What lines of the listing below contain the word "microphones"? Copy each of them out.

- Opening Delimiter -

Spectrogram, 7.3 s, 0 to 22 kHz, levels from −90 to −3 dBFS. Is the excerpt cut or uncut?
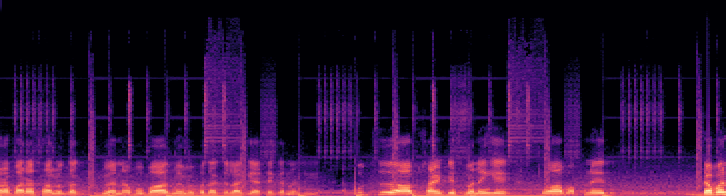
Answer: cut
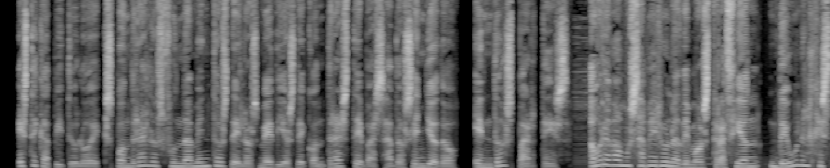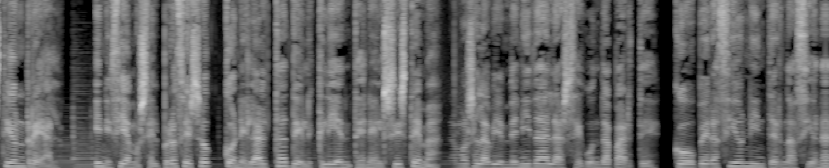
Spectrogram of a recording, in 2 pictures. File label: spanish e-learning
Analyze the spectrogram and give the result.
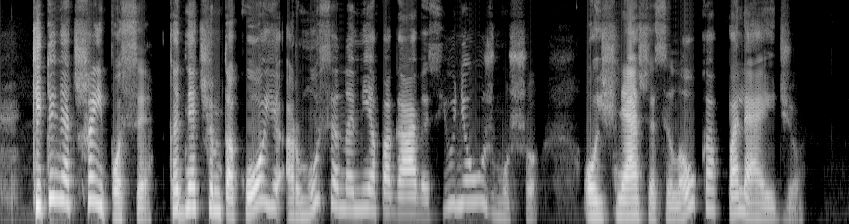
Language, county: Lithuanian, Panevėžys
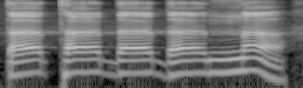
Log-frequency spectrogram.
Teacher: नाही इतका बारका त्याच्यात तुम्ही पहा त थ द ध न आता न च्या वेळेला जीभ लागली दाताला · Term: दंत्य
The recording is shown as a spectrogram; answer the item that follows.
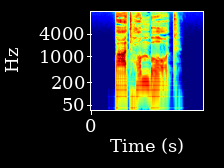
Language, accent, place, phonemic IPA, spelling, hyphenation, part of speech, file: German, Germany, Berlin, /baːt ˈhɔmbʊʁk/, Bad Homburg, Bad Hom‧burg, proper noun, De-Bad Homburg.ogg
- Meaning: a town, the administrative seat of Hochtaunuskreis district, Hesse, Germany; official name: Bad Homburg vor der Höhe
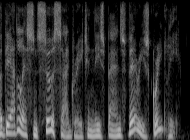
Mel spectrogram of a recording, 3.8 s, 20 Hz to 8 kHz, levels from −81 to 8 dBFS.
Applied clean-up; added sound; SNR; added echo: none; none; none; none.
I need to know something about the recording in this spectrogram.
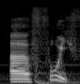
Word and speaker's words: Foyth: Foyth, I believe is how you say it, the objective card.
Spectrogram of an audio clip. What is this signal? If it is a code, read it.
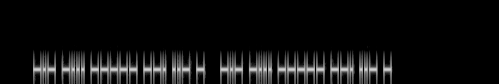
Morse code, heard as a keyed tone, about 50 wpm, 700 Hz. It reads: KB0GUT KB0GUT
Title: USA Call Signs Repeated 2x 50wpm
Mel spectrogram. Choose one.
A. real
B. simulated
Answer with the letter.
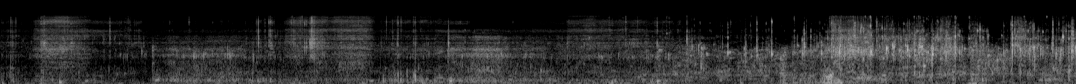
A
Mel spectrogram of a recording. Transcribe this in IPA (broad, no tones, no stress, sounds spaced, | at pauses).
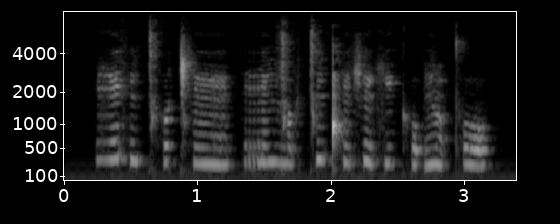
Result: ɣ e s ĩ ǀʰ ɤ ǁʰ ẽː | r ẽ ŋ͡ǀ ɤ x ǀ ĩ ǃʰ ẽ ʃ ẽ xʲ e kʰ o ʔ ĩ l õ ʔ tʰ o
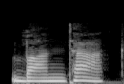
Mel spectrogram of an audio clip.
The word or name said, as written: Bontok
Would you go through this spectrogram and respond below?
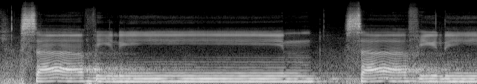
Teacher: sinnya dibaca Dua dua harakat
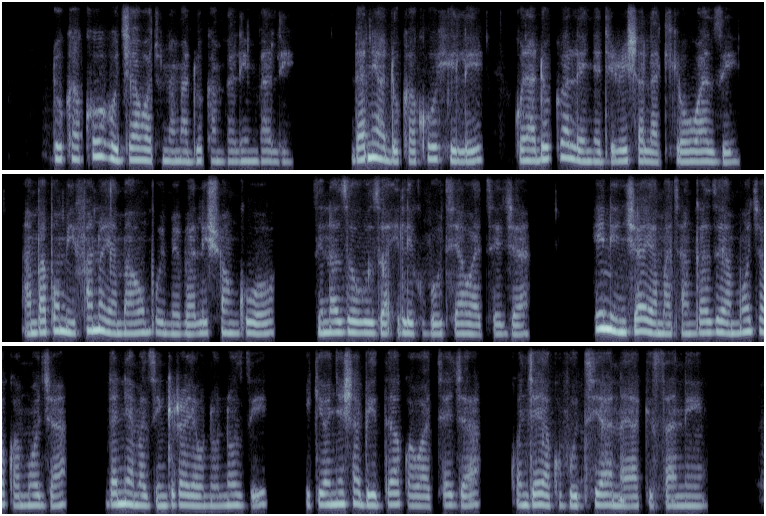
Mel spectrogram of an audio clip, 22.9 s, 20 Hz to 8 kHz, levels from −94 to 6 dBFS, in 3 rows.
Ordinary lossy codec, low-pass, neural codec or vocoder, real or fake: Opus, 32 kbps; 7.2 kHz; none; real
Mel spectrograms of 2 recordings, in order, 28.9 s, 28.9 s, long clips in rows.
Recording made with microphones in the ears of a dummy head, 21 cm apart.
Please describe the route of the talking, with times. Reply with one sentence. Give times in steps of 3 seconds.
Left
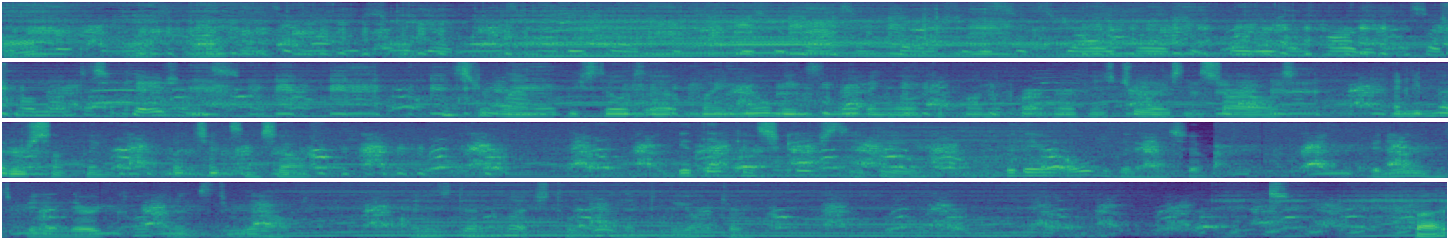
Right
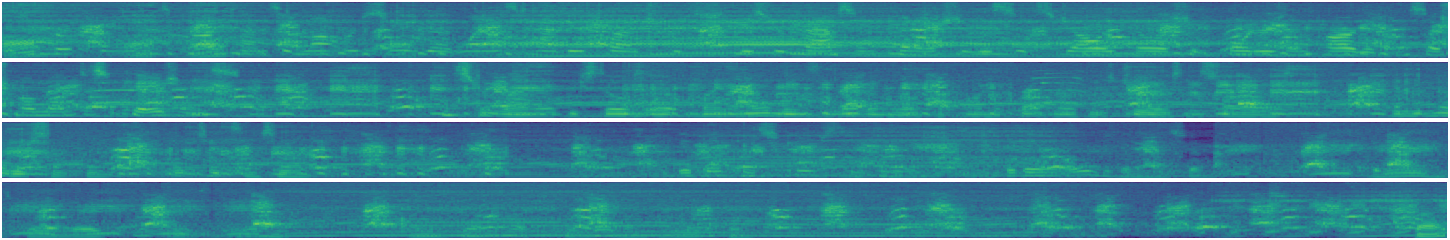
You can hear the talking on the right from 0 s, in the centre from 9 s and on the left from 12 s.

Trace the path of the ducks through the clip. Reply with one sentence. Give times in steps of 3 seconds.
In this clip you hear the ducks on the left from 0 s, in the centre from 6 s and on the right from 9 s.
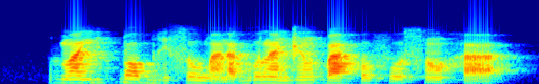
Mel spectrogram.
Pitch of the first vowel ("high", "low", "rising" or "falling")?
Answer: high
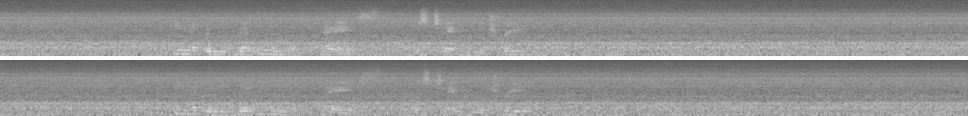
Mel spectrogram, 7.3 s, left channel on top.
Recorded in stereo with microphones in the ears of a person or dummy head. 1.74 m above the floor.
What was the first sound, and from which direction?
A woman speaking, 85° left.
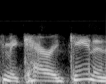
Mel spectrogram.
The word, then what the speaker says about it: carrageenan: Now, what about carrageenan? Because again, that has been getting a bad rap. Well, it's actually pronounced carrageenan, and it is produced from red seaweed.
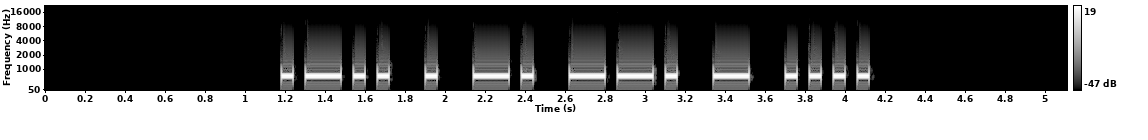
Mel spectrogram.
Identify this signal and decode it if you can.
Morse code, heard as a keyed tone, about 21 wpm, 700 Hz. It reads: LENGTH
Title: Six Letter Words - 20wpm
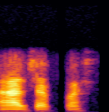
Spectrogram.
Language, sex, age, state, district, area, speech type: Telugu, male, 18-30, Andhra Pradesh, West Godavari, rural, conversation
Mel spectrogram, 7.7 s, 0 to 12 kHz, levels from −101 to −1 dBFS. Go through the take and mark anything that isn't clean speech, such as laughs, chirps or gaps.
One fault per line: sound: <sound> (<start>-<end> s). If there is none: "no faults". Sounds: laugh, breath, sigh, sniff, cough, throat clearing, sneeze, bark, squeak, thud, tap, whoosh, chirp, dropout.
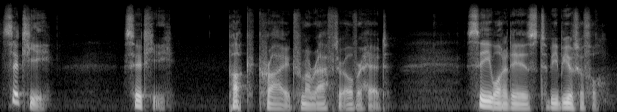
no faults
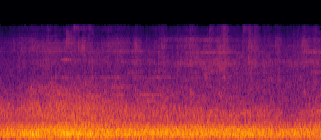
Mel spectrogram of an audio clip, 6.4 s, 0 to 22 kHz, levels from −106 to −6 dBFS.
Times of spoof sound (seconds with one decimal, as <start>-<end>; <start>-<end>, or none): 0.5-1.2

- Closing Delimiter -

== Exercise solution ==
Recording made with microphones in the ears of a dummy head, 21 cm apart.
Recorded in stereo with microphones in the ears of a person or dummy head. 1.74 m above the floor.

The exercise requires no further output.